Advertisement

Archive for Sunday, January 4, 2004

Fewer in county using seat belts

January 4, 2004

Advertisement

Douglas County drivers were less likely to buckle up in 2003 than in previous years, according to statistics released by the Kansas Department of Transportation.

Seat-belt use in Douglas County dropped to 58 percent among drivers age 14 and up, compared with 65 percent in 2002 and 68 percent in 2000.

Statewide, 64 percent of drivers used seat belts compared with 79 percent of drivers nationally.

Kansas Insurance Commissioner Sandy Praeger said the numbers were a call for action.

"We can do better," she said.

The report looked at 51,000 drivers across 20 counties during summer 2003.
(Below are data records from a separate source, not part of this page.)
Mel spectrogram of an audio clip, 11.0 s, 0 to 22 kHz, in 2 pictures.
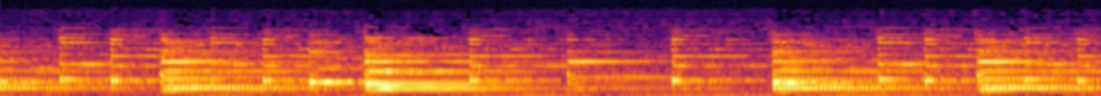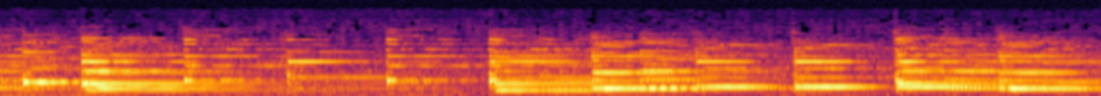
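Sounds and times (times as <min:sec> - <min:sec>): electronic keyboard piano melody: 0:00.0 - 0:11.0.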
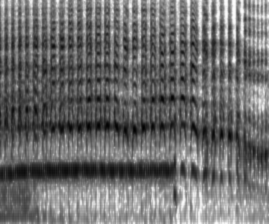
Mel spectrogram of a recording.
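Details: A captive laughing kookaburra at a zoo, in a morning newsroom, gives its raucous territorial laugh, rapid harsh repeated notes bubbling into chuckles, prompted on cue by people rolling their R's at the start.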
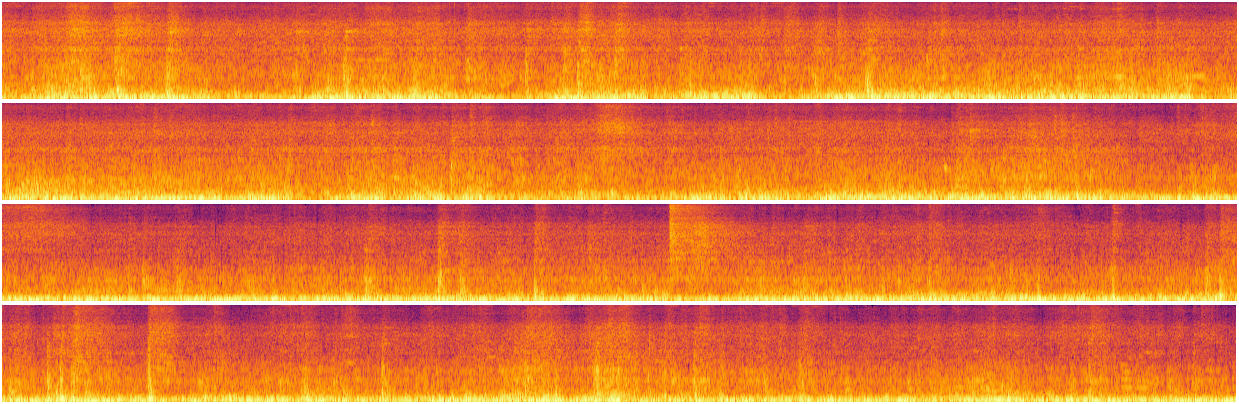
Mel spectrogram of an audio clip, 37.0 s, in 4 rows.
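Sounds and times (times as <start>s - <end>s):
wheels clicking over rail joints: 0.0s - 18.6s
train rumbling: 0.0s - 37.0s.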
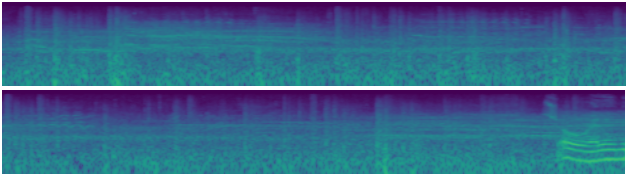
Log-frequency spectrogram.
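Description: Cavalry horses charge and neigh on a Napoleonic battlefield in the video game Napoleon: Total War, a continuous clatter of hooves with repeated whinnies over battle din, and a voice talking throughout.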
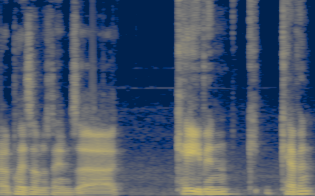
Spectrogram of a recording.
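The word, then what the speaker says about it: Kayvan: I think the guy that plays him, his name's Kevin. It's like Kevin, but it's spelled differently.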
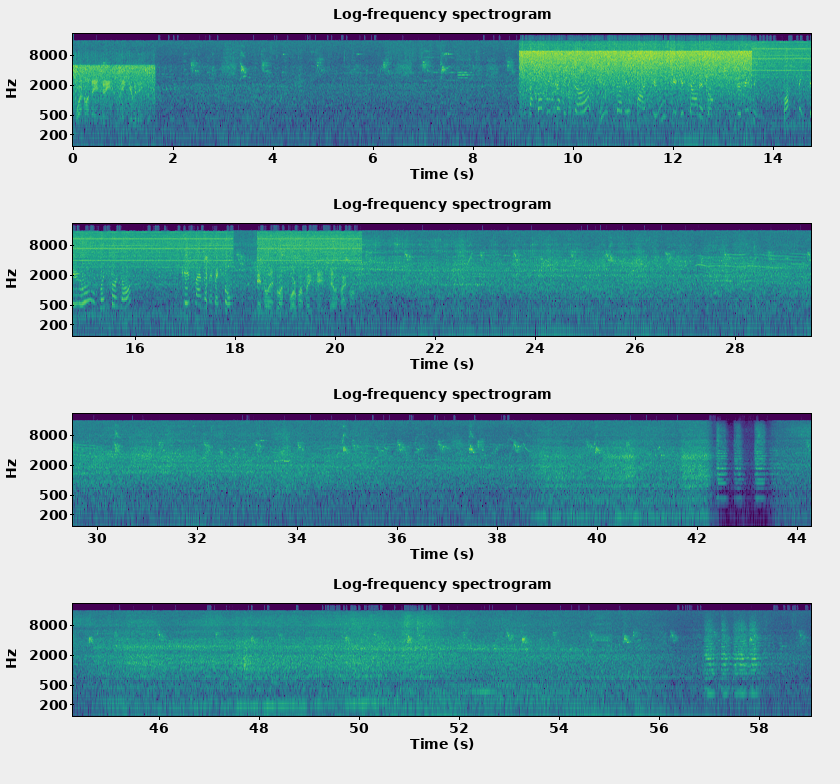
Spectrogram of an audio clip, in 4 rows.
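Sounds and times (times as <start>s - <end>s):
jet airliner engine: 0.0s - 1.7s, 8.9s - 21.3s
road traffic: 0.0s - 7.3s, 7.9s - 42.4s, 43.5s - 59.0s
vehicle horn toot: 42.4s - 43.5s, 56.9s - 58.0s.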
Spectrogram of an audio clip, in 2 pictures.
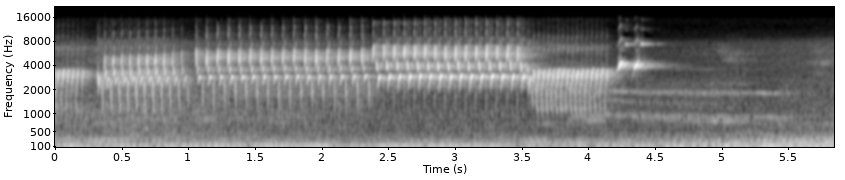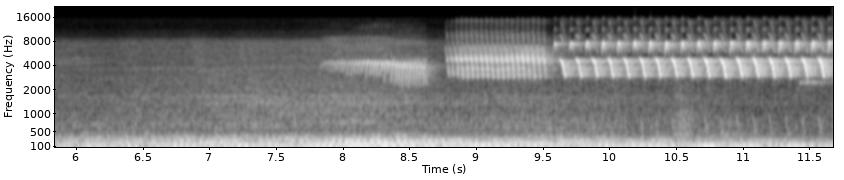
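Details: Canary song meant for training: loud buzzy trills changing pitch in blocks, a pause with faint background rumble, then a rising phrase and a rapid high repeated trill.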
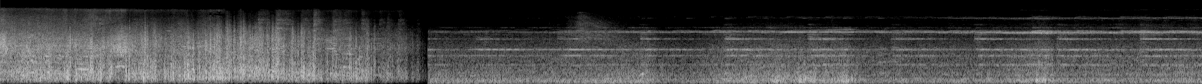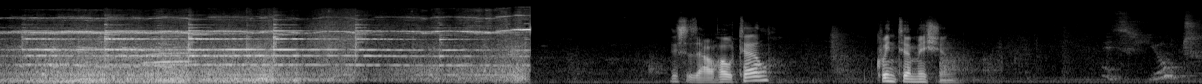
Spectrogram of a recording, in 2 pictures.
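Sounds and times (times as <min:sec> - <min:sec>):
train wheels and brakes squealing: 0:04.3 - 0:17.4.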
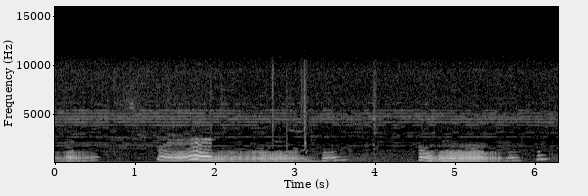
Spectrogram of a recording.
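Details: A Corgi 'talking' in grumbling, wavering moans and whines, one long rough bout followed after a pause by another, with a low steady hum underneath.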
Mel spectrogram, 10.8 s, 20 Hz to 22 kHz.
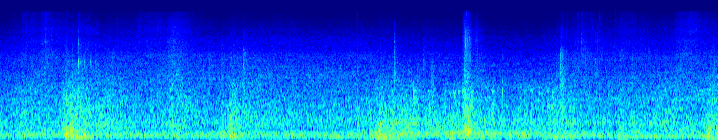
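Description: Aboard an IMOCA 60 racing yacht in heavy weather: a steady rush of wind and water, broken by sudden thuds and splashes as the hull slams into waves, loudest about a second in and again about seven seconds in. A low steady hum runs underneath.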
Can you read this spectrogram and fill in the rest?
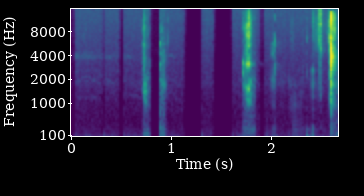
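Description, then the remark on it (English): Quiet mouth noises of someone sipping rye whiskey: a few short, wet slurping bursts spaced irregularly, ending in a slightly louder sip, with no talking. “Well, I just took a sip, and there's more fruitiness there than there was on the nose, and I'm getting some of that delicious cinnamon and sugar kind of taste that I like on a rye.”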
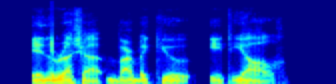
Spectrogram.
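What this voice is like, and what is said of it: Put-on Russian accent. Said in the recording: “thick accent, and it's a Russian accent ... you know how Russians talk?”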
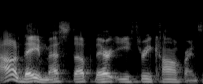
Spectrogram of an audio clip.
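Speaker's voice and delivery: plain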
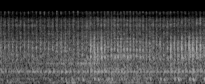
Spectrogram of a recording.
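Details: Volkswagen Polo engine noise, with a tight electric power steering complaint: a rapid, regular ticking clatter over a steady idle with plenty of hiss, then it cuts off; abnormal engine noise of unclear origin.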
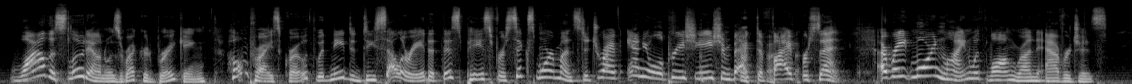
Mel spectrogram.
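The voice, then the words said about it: Announcer-style radio voice. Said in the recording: “that was my radio voice.”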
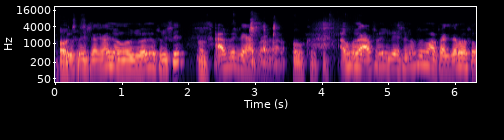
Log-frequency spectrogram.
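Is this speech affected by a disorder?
Yes: mouth cancer; surgery, part removed; difficulty eating.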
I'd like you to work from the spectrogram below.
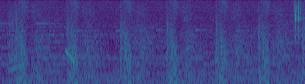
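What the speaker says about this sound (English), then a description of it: "Gotta work on dodging my crashing starships." Crashing starships in Mario & Luigi: Partners in Time, a quick series of repeated smashing impacts at a steady rhythm over a constant game tone.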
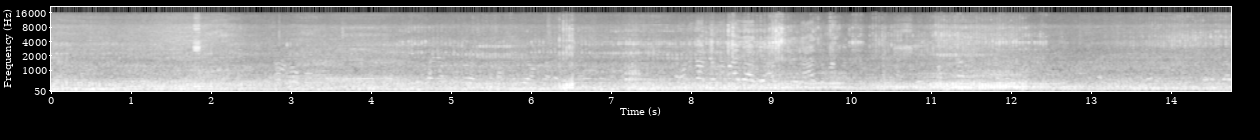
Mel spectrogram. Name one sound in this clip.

A former state senator from Lawrence, Praeger supported laws that would have allowed police to cite drivers solely for seat-belt violations.

"Laws have a way of elevating the importance of something if people don't want to do it on their own," she said.

The current Kansas Safety Belt Use Act fines drivers who don't wear seat belts $10, but only if in combination with a separate moving violation.






According to statistics released by the Kansas Department of Transportation:¢ Johnson County drivers were the safest in Kansas in 2003 with an 80 percent seat-belt use rate.¢ Neosho County ranked last overall with only 35 percent of its drivers wearing their seat belts in 2003.¢ Only 19 percent of passengers in Atchison County ages 10 to 14 wore seat belts in 2003.¢ Kansas drivers were 25 percent more likely to wear seat belts on rural interstate highways (79 percent) than on county roads (53 percent).

Praeger advocates more programs aimed at educating people on the dangers of driving without seat belts.

Dawn Downing, 34, who recently moved to Lawrence from Phoenix, agrees state lawmakers should increase penalties for drivers who don't buckle up.

Two years ago, Downing, born and raised in Lawrence, was involved in an accident in Phoenix where the two passengers in the other vehicle were not wearing seat belts; they died. Downing was wearing her seat belt.

"I buckle up all the time," Downing said. "It's a simple thing to do -- because it saves lives."

Despite an apparent trend away from seat-belt use in Douglas County, KDOT surveyors found an upside here; Douglas County ranked No. 1 in Kansas for seat-belt use for children 4 and under, at 90 percent.

Nelda Mayse, a third-grade teacher at Pinckney School, said although the number for that age group was the highest in the state, it was "still not good enough," and the fines for noncompliance were inadequate.

Commenting has been disabled for this item.